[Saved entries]

^^^^^^^^^^^^^^^^

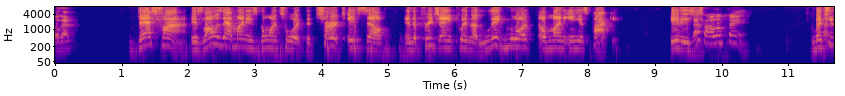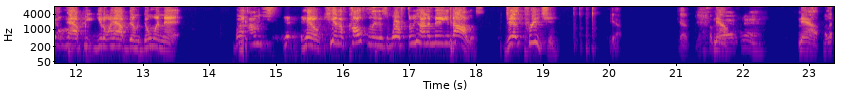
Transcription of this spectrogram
Okay. That's fine as long as that money is going toward the church itself, and the preacher ain't putting a lick more of money in his pocket. It is, That's all I'm saying. but you don't have you don't have them doing that. But I'm Hell, Kenneth Copeland is worth three hundred million dollars just preaching. A Now- now let,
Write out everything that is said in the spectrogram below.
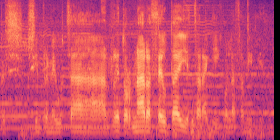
pues siempre me gusta retornar a Ceuta y estar aquí con la familia.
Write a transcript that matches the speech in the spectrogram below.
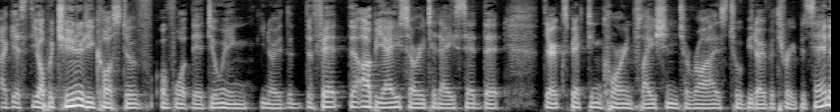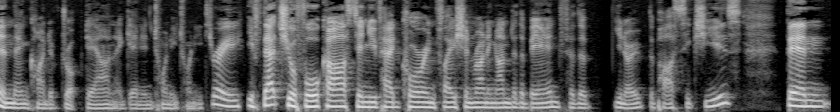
I guess, the opportunity cost of of what they're doing. You know, the the Fed, the RBA, sorry, today said that they're expecting core inflation to rise to a bit over three percent and then kind of drop down again in 2023. If that's your forecast and you've had core inflation running under the band for the you know the past six years then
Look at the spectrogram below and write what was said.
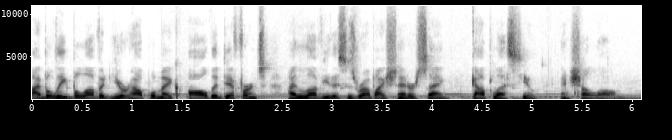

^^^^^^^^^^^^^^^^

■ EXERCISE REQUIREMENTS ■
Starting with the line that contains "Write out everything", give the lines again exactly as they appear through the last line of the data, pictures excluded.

■ ANSWER TO THIS EXERCISE ■
Write out everything that is said in the spectrogram below.
pues siempre me gusta retornar a Ceuta y estar aquí con la familia.
Write a transcript that matches the speech in the spectrogram below.
I guess, the opportunity cost of of what they're doing. You know, the the Fed, the RBA, sorry, today said that they're expecting core inflation to rise to a bit over three percent and then kind of drop down again in 2023. If that's your forecast and you've had core inflation running under the band for the you know the past six years then
Look at the spectrogram below and write what was said.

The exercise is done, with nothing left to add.